  • Creation of a research mindset in the GS community that recognizes that:
    • research should be grounded in notions of what drives practice
    • research should have intentionality and drive the field forward
    • research is generative
    • that research must be supported by a network of researchers and practitioners.Stakeholder consensus in the need and value for research on GS, including, leadership from within the GS community to promote and support research programs.
  • Building capacity for an active research program by:
    • encouraging participation by all segments of GS industry
    • creating partnerships between the GS industry, researchers and collegial organizations and
    • developing a research network to disseminate research results
  • Funding to support an active, ongoing research program
  • Establishment of reflective process that builds upon past success and reflects future directions

Next steps

Over the more than 13 years that I have been aligned with the giant screen industry as an academic researcher, it has become evident that the interest in and willingness to pursue research has evolved. Whether this change is attributable to pure interest in answering research questions, to the need on the behalf of funders to prove value, or to promote differentiation due to competition from other media formats, the outcome is still the same: giant screen research is being increasingly promoted and pursued within the industry.

Following on the workshop, GSCA and ASTC continue to foster the relationship between the film and museum communities through the Museum Screens Community of Practice (CoP). This CoP was formed to serve as a meeting place to address the unanswered questions related to questions such as learning, affect and impact of immersive screen technologies. GSCA also has linked to the fulldome community by engaging with Immersive Media Entertainment Research Science and the Arts (IMERSA). And in 2014 GSCA established the Research Task Force, whose mission is to promote and implement research within its stakeholders on questions of value to the industry.

After 40 years of creating engaging films, the giant screen industry has begun to take significant steps towards recognizing the role and value of research in practice. Future success will be predicated on the creation of a vital, active community of giant screen stakeholders: filmmakers, exhibitors, educators and researchers. To follow the progress and process of the GSCA and other research roadmaps and agendas, visit the CAISE website Research Agendas landing page.

References

Fraser, J., Heimlich, J.E., Jacobsen, J., Yocco, V., Sickler, J., Kisiel, J., Nucci, M., Jones, L.F. Stahl, J. (2012): Giant screen film and science learning in museums. Museum Management and Curatorship, 27, 179-195.

Heimlich, J.E., Sickler, J. & Yocco, V. (2010). http://informalscience.org/research/ic-000-000-008-902/Maya_Skies_Research_Report">Influence of immersion on visitor learning; Maya Skies Research Report.

IMAX. (2015). About IMAX®. Accessible at https://www.imax.com/about/.

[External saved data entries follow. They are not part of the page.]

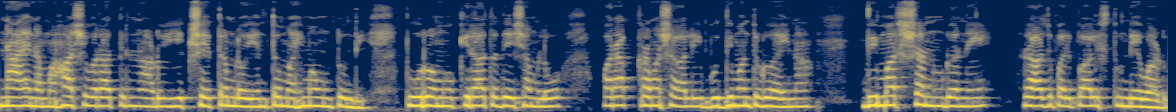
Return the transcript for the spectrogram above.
నాయన మహాశివరాత్రి నాడు ఈ క్షేత్రంలో ఎంతో మహిమ ఉంటుంది. పూర్వము కిరాత దేశంలో పరాక్రమశాలి బుద్ధిమంతుడు అయిన విమర్శనుడనే రాజు పరిపాలిస్తుండేవాడు.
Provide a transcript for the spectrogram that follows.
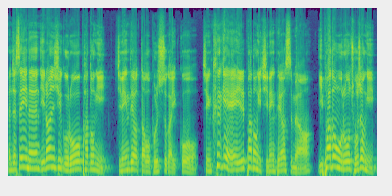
현재 세이는 이런 식으로 파동이 진행되었다고 볼 수가 있고 지금 크게 1파동이 진행되었으며 2파동으로 조정이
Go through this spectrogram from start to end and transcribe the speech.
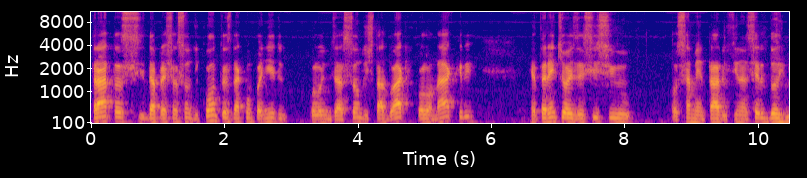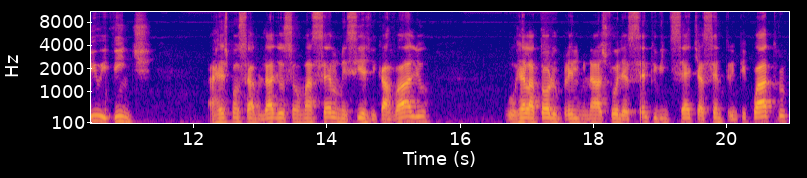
Trata-se da prestação de contas da Companhia de Colonização do Estado do Acre, Colonacre, referente ao exercício orçamentário e financeiro de 2020. A responsabilidade é o senhor Marcelo Messias de Carvalho. O relatório preliminar, as folhas 127 a 134.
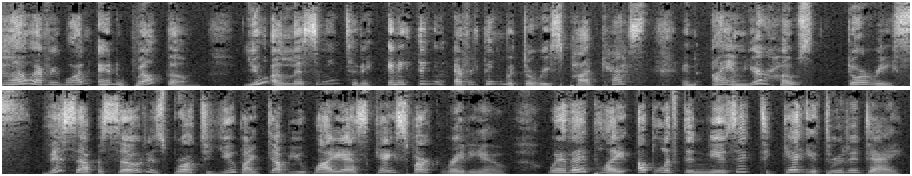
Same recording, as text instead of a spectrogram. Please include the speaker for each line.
Speaker 1: Hello, everyone, and welcome. You are listening to the Anything and Everything with Doris podcast, and I am your host, Doris. This episode is brought to you by WYSK Spark Radio, where they play uplifting music to get you through the day.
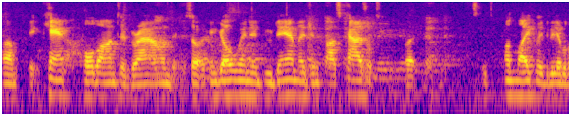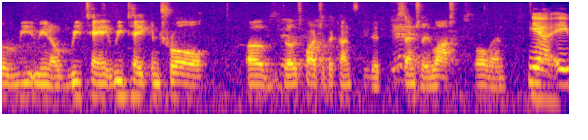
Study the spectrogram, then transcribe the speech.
Um, it can't hold on to ground, so it can go in and do damage and cause casualties, but it's, it's unlikely to be able to re, you know, retain, retake control of those parts of the country that essentially lost control in. Yeah, a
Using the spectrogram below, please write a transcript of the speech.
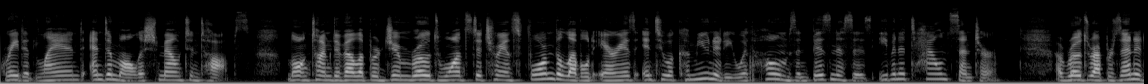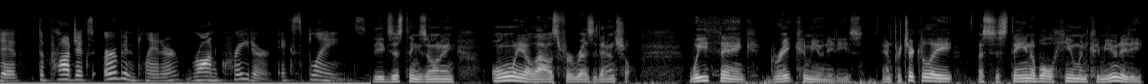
graded land, and demolished mountaintops. Longtime developer Jim Rhodes wants to transform the leveled areas into a community with homes and businesses, even a town center. A Rhodes representative, the project's urban planner, Ron Crater, explains. The existing zoning only allows for residential. We think great communities, and particularly a sustainable human community,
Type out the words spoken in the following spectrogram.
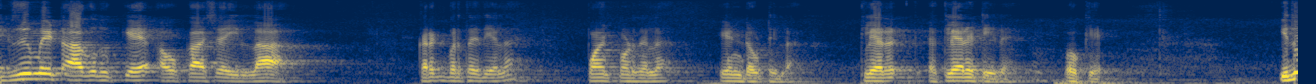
ಎಕ್ಸಿಮೇಟ್ ಆಗೋದಕ್ಕೆ ಅವಕಾಶ ಇಲ್ಲ. ಕರೆಕ್ಟ್ ಬರ್ತಾ ಇದೆಯಲ್ಲ? ಪಾಯಿಂಟ್ ಮಾಡೋದಲ್ಲ ಏನು ಡೌಟ್ ಇಲ್ಲ. ಕ್ಲಿಯರ್ ಕ್ಲಿಯರಿಟಿ ಇದೆ. ಓಕೆ ಇದು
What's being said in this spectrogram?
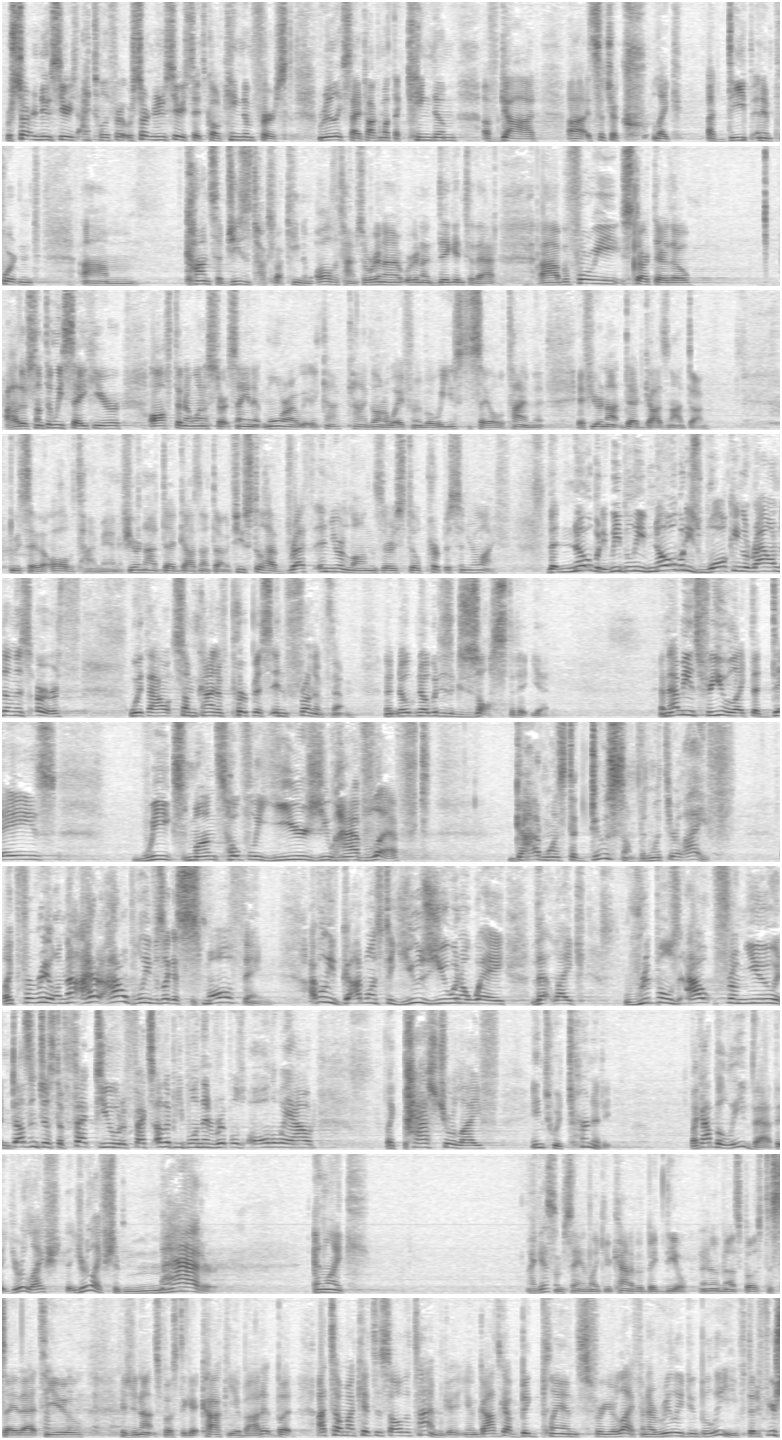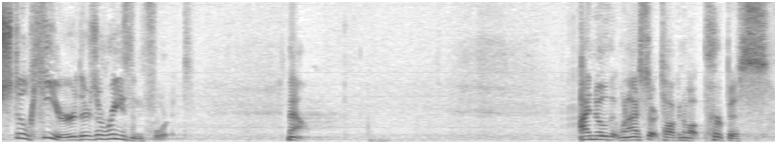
We're starting a new series. I totally forgot. We're starting a new series today. It's called Kingdom First. Really excited talking about the kingdom of God. Uh, it's such a like a deep and important um, concept. Jesus talks about kingdom all the time, so we're gonna we're gonna dig into that. Uh, before we start there, though, uh, there's something we say here often. I want to start saying it more. I kind of gone away from it, but we used to say all the time that if you're not dead, God's not done. We say that all the time, man. If you're not dead, God's not done. If you still have breath in your lungs, there is still purpose in your life. That nobody, we believe nobody's walking around on this earth without some kind of purpose in front of them. That no, nobody's exhausted it yet. And that means for you, like the days, weeks, months, hopefully years you have left, God wants to do something with your life. Like for real, not, I don't believe it's like a small thing. I believe God wants to use you in a way that like ripples out from you and doesn't just affect you, but affects other people and then ripples all the way out, like past your life into eternity. Like I believe that, that your life, that your life should matter. And like, I guess I'm saying like you're kind of a big deal. And I'm not supposed to say that to you because you're not supposed to get cocky about it. But I tell my kids this all the time. You know, God's got big plans for your life. And I really do believe that if you're still here, there's a reason for it. Now, I know that when I start talking about purpose,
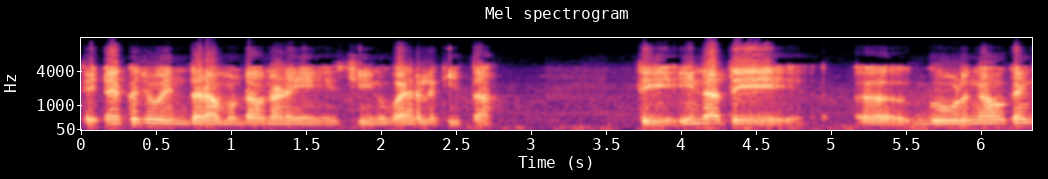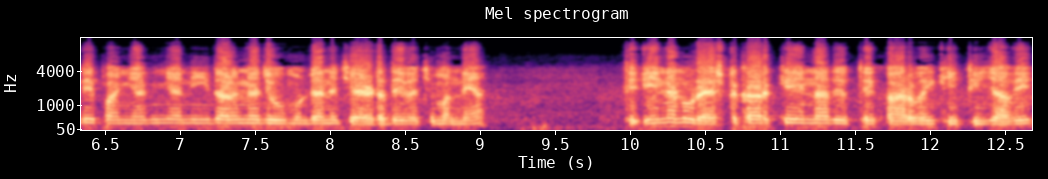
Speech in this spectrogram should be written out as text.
ਤੇ ਇੱਕ ਜੋ ਇੰਦਰ ਆ ਮੁੰਡਾ, ਉਹਨਾਂ ਨੇ ਇਸ ਚੀਜ਼ ਨੂੰ ਵਾਇਰਲ ਕੀਤਾ। ਤੇ ਇਹਨਾਂ ਤੇ ਗੋਲੀਆਂ, ਉਹ ਕਹਿੰਦੇ ਪਾਈਆਂ ਗਈਆਂ, ਨੀਂਦ ਵਾਲੀਆਂ ਜੋ ਮੁੰਡਿਆਂ ਨੇ ਚੈਟ ਦੇ ਵਿੱਚ ਮੰਨਿਆ। ਤੇ ਇਹਨਾਂ ਨੂੰ ਅਰੈਸਟ ਕਰਕੇ ਇਹਨਾਂ ਦੇ ਉੱਤੇ ਕਾਰਵਾਈ ਕੀਤੀ ਜਾਵੇ।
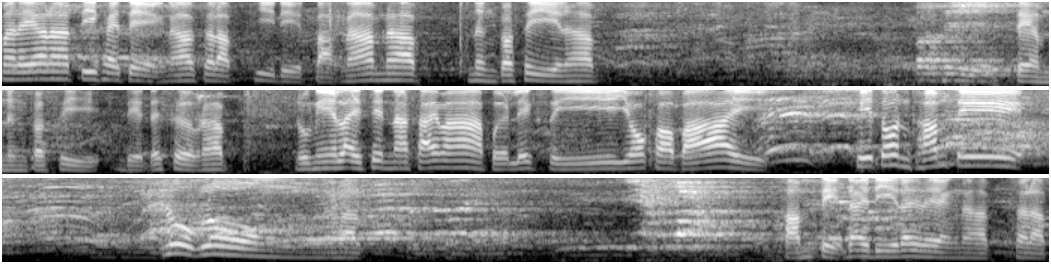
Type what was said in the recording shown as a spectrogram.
มาแล้วนะตีไข่แตกนะครับสลับพี่เดชปากน้ำนะครับ1ต่อ4นะครับ ต่อสี่แต้ม1ต่อ4เดชได้เสิร์ฟนะครับ ลูกนี้ไล่เส้นหน้าซ้ายมา เปิดเลขสียกเข้าไป พี่ต้นคำตีลูกลงนะครับคำเตะได้ดีได้แรงนะครับสำหรับ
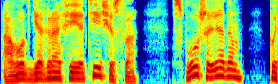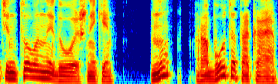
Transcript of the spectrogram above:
А вот география Отечества сплошь и рядом патентованные двоечники. Ну, работа такая.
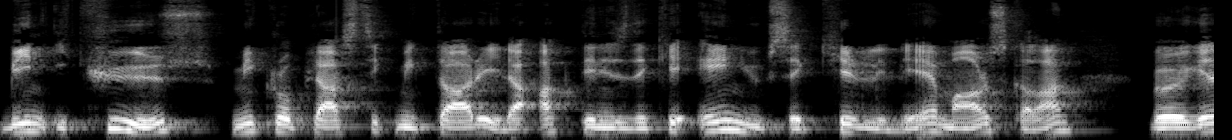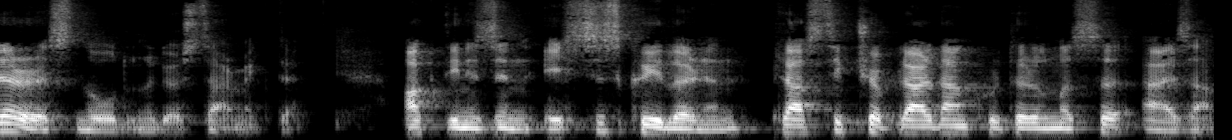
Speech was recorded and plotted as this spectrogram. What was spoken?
1200 mikroplastik miktarı ile Akdeniz'deki en yüksek kirliliğe maruz kalan bölgeler arasında olduğunu göstermekte. Akdeniz'in eşsiz kıyılarının plastik çöplerden kurtarılması elzem.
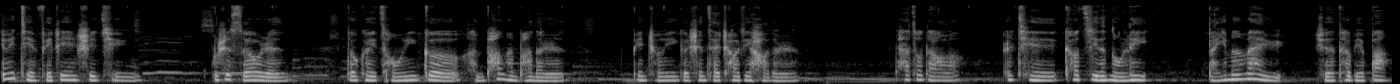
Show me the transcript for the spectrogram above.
因为减肥这件事情，不是所有人都可以从一个很胖很胖的人变成一个身材超级好的人。他做到了，而且靠自己的努力，把一门外语学得特别棒，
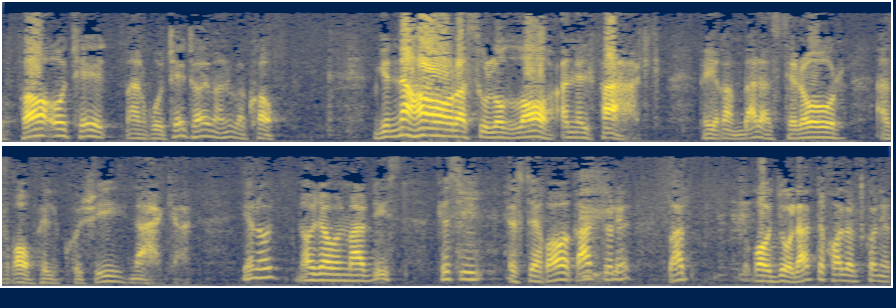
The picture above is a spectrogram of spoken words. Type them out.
فا و ت منقوطه تای منو و کاف. میگه نها رسول الله عن الفتک پیغمبر از ترور از قافل کشی نه کرد. یه نوع ناجوان مردی است. کسی استحقاق قتل داره بعد دولت دخالت کنه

Lantz, E. (2011). Planetarium of the future. Curator: The Museum Journal, 54, 293-312.

Schnall, S., Hedge, C. & Weaver, R. (2012) The Immersive Virtual Environment of the digital fulldome: Considerations of relevant psychological processes. International Journal of Human-Computer Studies. 70,561–575